Local Hotels Temporarily Shut Down to Help Slow COVID-19 Crisis
The Hawaiian family-owned Hilo Seaside Hotel will close Monday and the Kona location is slated to shut its doors sometime in the coming week.
“For the continued safety of our employees, guests and community and out of respect for this crisis, we will be temporarily closing Hilo Seaside Hotel and Kona Seaside Hotel until further notice,” said Breeani Sumera-Lee, manager of the Hilo location.
The Seaside Hotels were founded in 1956. Today, the hotels are still owned and operated by the same Hawaiian family.
Hilo Reeds Bay Hotel also announced on March 21, that it is temporarily closed due to the COVID-19 outbreak. The only family-owned hotel on Banyan Drive, General Manager and President Donald T. Inouye, said it has become apparent to him that this is a crisis requiring immediate action for the benefit of all employees and their family’s health as well as their future employment with the hotel.
Inouye said there are no reported coronavirus cases at the lodging. They have waived cancelation fees and have canceled all reservations from Monday over the next 45 days. They will continue to take reservations for the future.
“A determination to open will be made at the proper time after the crisis is over and especially when it is safe for guests and staff,” Inouye stated.
On O‘ahu, Ko Olina announced on March 21 that it would shut down operations at its hotels including the Four Seasons, Disney’s Aulani, the Ko Olina Golf Club and Ko Olina Marina. It also includes all activity desks, wedding chapels, lagoon beaches restrooms and parking lots.
Gov. David Ige announced Saturday the state would implement a mandatory 14-day quarantine for all travelers coming to the Hawaiian Islands, which is set to start on March 26, 2020 at 12:01 a.m. The decision was supported by all counties, the tourism industry, business community and Hawaiian Airlines.
Mufi Hannemann, president and CEO of Hawai‘i Lodging and Tourism Association, also spoke at the press conference and said the hospitality industry stand behind Ige’s actions.
“The longer we delay, we’ll suffer,” Hannemann said. “We appreciate the governor reaching out to us. We want to be clear this is all about public health and safety.”
Hannemann said he wasn’t at liberty to say which hotels would go down the road of closure. He added that it wouldn’t surprise him if other locations chose that path as “these are dire times.”
Hanneman said he is very concerned about what the impact will have on businesses and the working people.

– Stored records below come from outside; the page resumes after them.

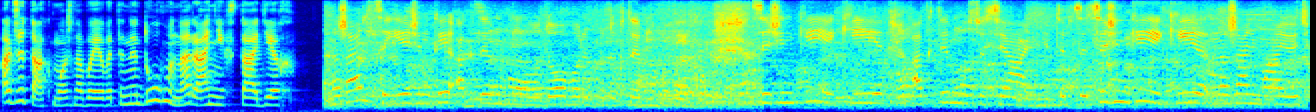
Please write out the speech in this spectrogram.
адже так можна виявити недугу на ранніх стадіях. На жаль, це є жінки активного молодого репродуктивного віку. Це жінки, які активно соціальні. Тобто це жінки, які, на жаль, мають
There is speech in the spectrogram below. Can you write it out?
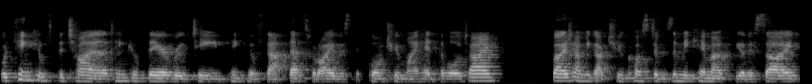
But think of the child, think of their routine, think of that. That's what I was going through my head the whole time. By the time we got through customs and we came out the other side,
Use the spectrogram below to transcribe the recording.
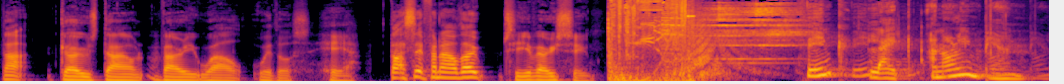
That goes down very well with us here. That's it for now, though. See you very soon. Think like an Olympian.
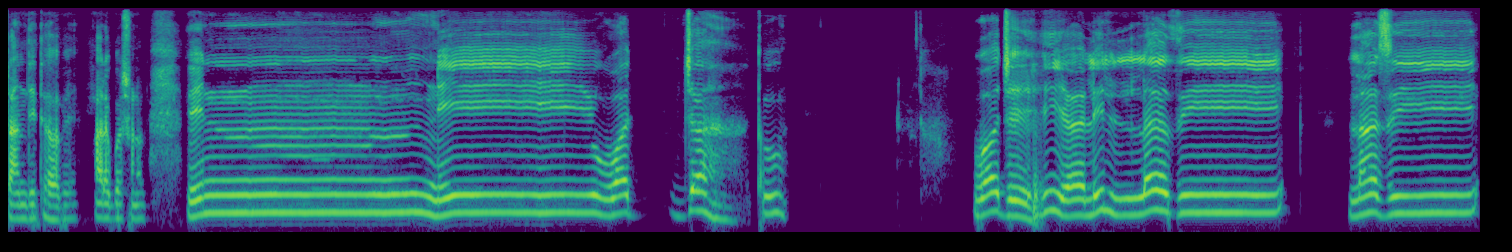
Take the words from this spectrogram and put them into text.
টান দিতে হবে। আরেকবার শুনুন। ইন লাজি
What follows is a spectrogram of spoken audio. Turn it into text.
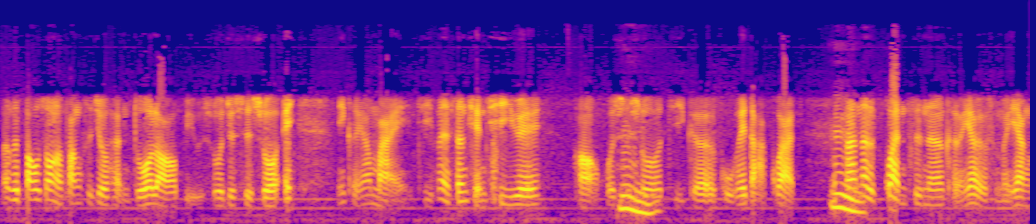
那个包装的方式就很多了，比如说就是说，哎，你可能要买几份生前契约，好、哦，或是说几个骨灰打罐。嗯、那那个罐子呢，可能要有什么样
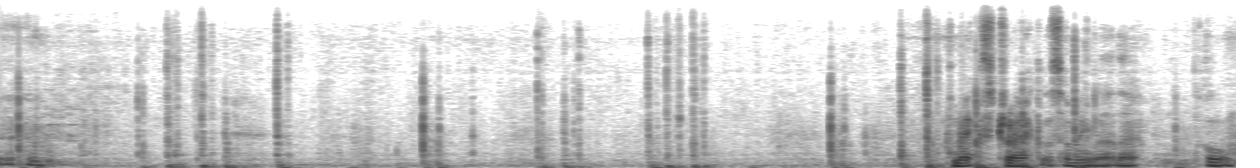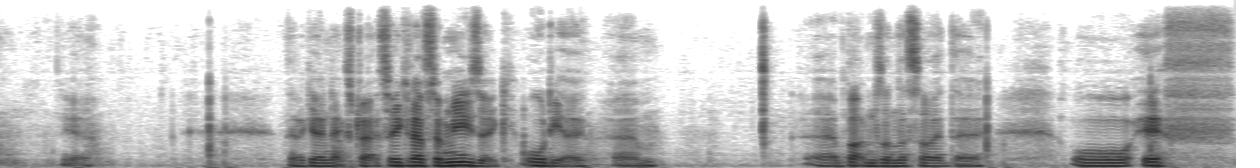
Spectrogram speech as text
Um, next track or something like that. Oh, yeah. There we go, next track. So you could have some music, audio. Um, uh, buttons on the side there. Or if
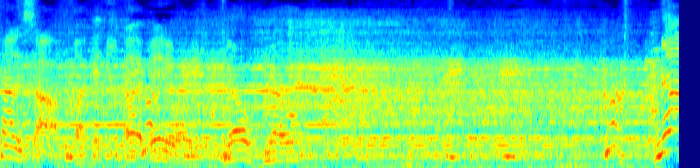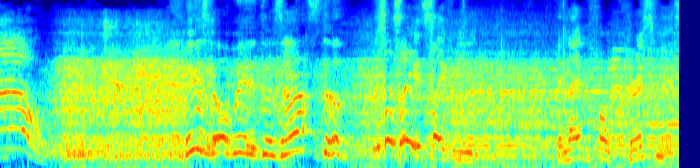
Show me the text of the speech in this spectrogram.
Game cause kind of oh fuck it. Uh, anyway, No, no. No! it's gonna be a disaster. This looks like it's like from the night before Christmas.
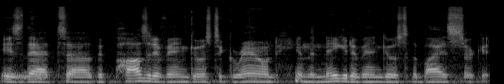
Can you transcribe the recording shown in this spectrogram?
is that uh, the positive end goes to ground and the negative end goes to the bias circuit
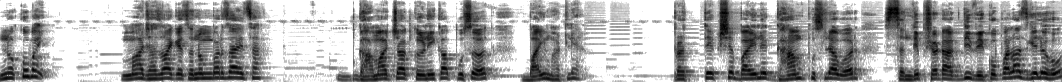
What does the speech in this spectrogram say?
नको बाई माझ्या जागेचा नंबर जायचा. घामाच्या कणिका पुसत बाई म्हटल्या प्रत्यक्ष बाईने घाम पुसल्यावर संदीप शेट अगदी वेकोपालाच गेले हो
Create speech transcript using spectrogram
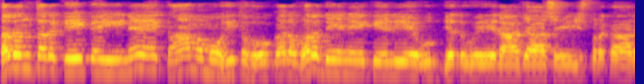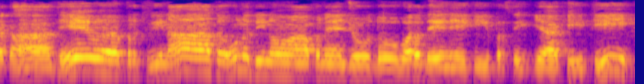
तदंतर के कई ने काम मोहित होकर वर देने के लिए उद्यत हुए राजा से इस प्रकार कहा, देव पृथ्वीनाथ, उन दिनों आपने जो दो वर देने की प्रतिज्ञा की थी,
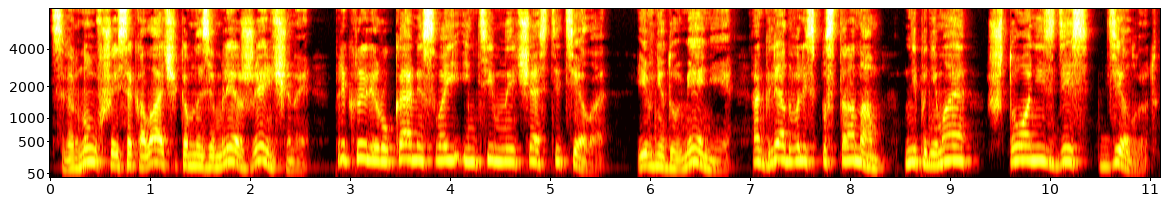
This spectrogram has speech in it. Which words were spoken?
Свернувшиеся калачиком на земле женщины прикрыли руками свои интимные части тела и в недоумении оглядывались по сторонам, не понимая, что они здесь делают.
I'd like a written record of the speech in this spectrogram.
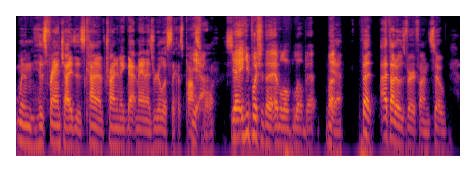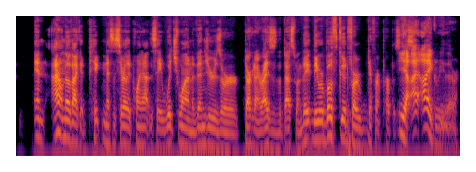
when his franchise is kind of trying to make Batman as realistic as possible. So, Yeah, he pushes the envelope a little bit, but yeah. But I thought it was very fun. So, and I don't know if I could pick necessarily point out to say which one, Avengers or Dark Knight Rises, is the best one. They they were both good for different purposes. yeah, I, I agree there.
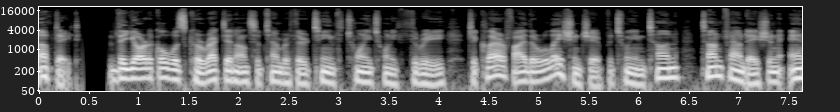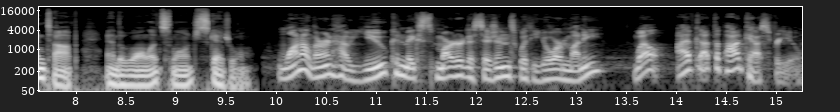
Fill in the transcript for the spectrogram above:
Update the article was corrected on September 13, 2023, to clarify the relationship between Ton, Ton Foundation, and TOP and the wallet's launch schedule. Want to learn how you can make smarter decisions with your money? Well, I've got the podcast for you.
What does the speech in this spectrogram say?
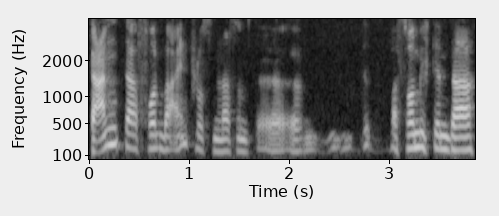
dann davon beeinflussen lassen? Und äh, was soll mich denn da,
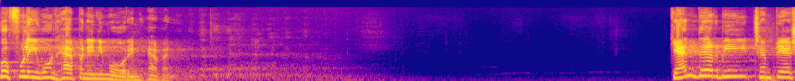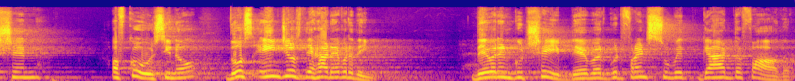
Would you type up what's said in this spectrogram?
hopefully it won't happen anymore in heaven. Can there be temptation? Of course, you know, those angels, they had everything. They were in good shape. They were good friends with God the Father.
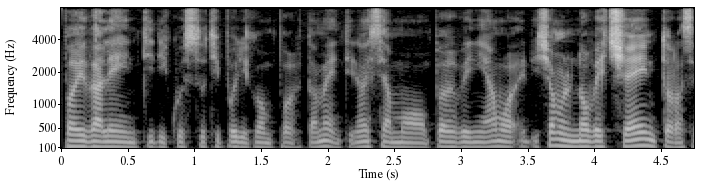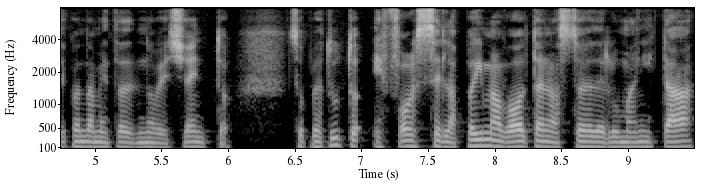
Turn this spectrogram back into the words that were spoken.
prevalenti di questo tipo di comportamenti. Noi siamo, perveniamo, diciamo il Novecento, la seconda metà del Novecento soprattutto, è forse la prima volta nella storia dell'umanità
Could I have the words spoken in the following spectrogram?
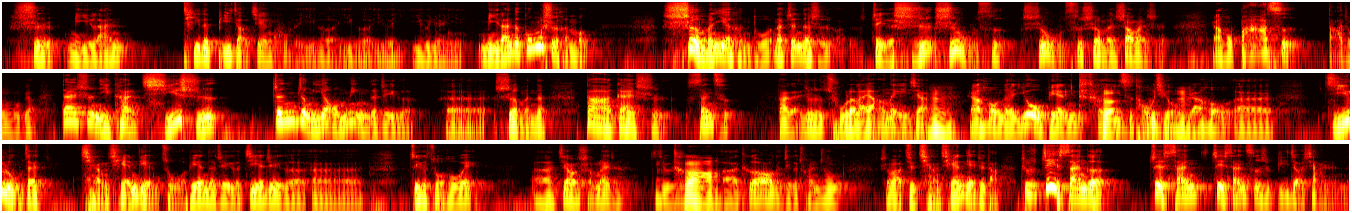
是米兰踢的比较艰苦的一个一个一个一个原因。米兰的攻势很猛，射门也很多，那真的是这个十十五次十五次射门上万时，然后八次打中目标。但是你看，其实。真正要命的这个呃射门呢，大概是三次，大概就是除了莱昂那一下，嗯，然后呢右边一次头球，然后呃吉鲁在抢前点左边的这个接这个呃这个左后卫，呃，叫什么来着？就是特奥啊，特奥的这个传中是吧？就抢前点去打，就是这三个，这三这三次是比较吓人的。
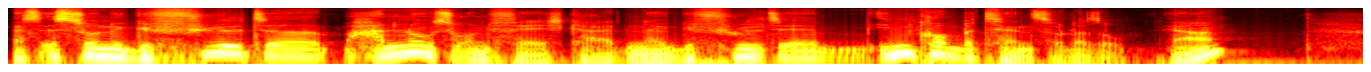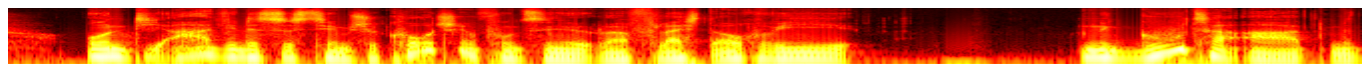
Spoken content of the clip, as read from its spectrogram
Es ist so eine gefühlte Handlungsunfähigkeit, eine gefühlte Inkompetenz oder so, ja. Und die Art, wie das systemische Coaching funktioniert, oder vielleicht auch wie eine gute Art, mit,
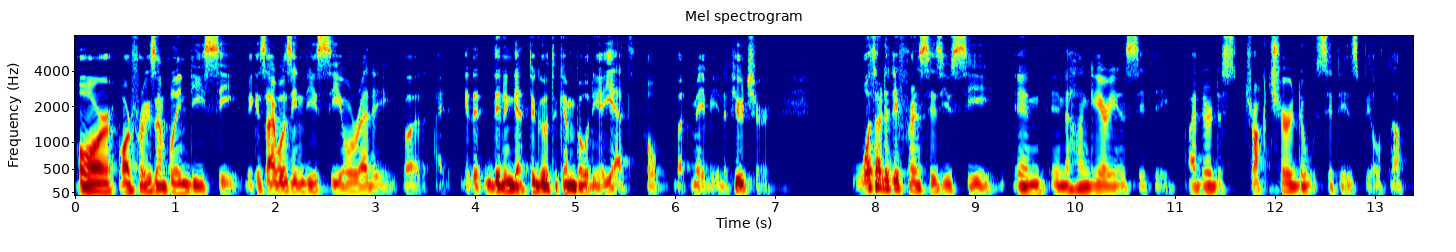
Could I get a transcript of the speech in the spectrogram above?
or or for example in DC? Because I was in DC already, but I didn't get to go to Cambodia yet. Hope, but maybe in the future what are the differences you see in in the Hungarian city? Either the structure the city is built up.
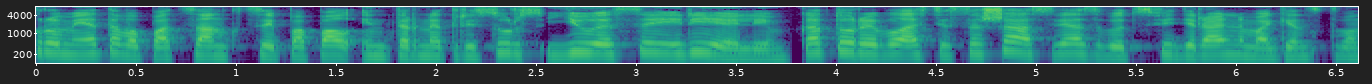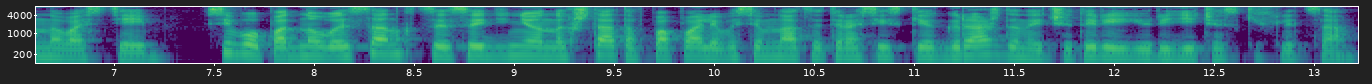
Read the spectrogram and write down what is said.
Кроме этого, под санкции попал интернет-ресурс USA Reali, который власти США связывают с Федеральным агентством новостей. Всего под новые санкции Соединенных Штатов попали 18 российских граждан и 4 юридических лица.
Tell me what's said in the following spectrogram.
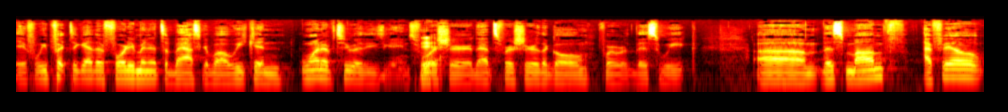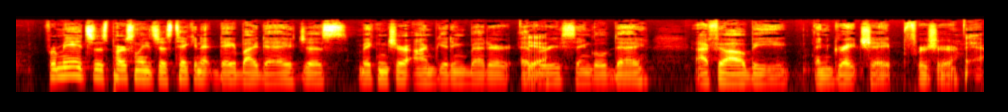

“Eventually we’ll make it through, but we need to continue the spirit of cooperation,” he said.
There are currently 48 positive or presumptive cases statewide. Three have been identified in Hawai‘i County.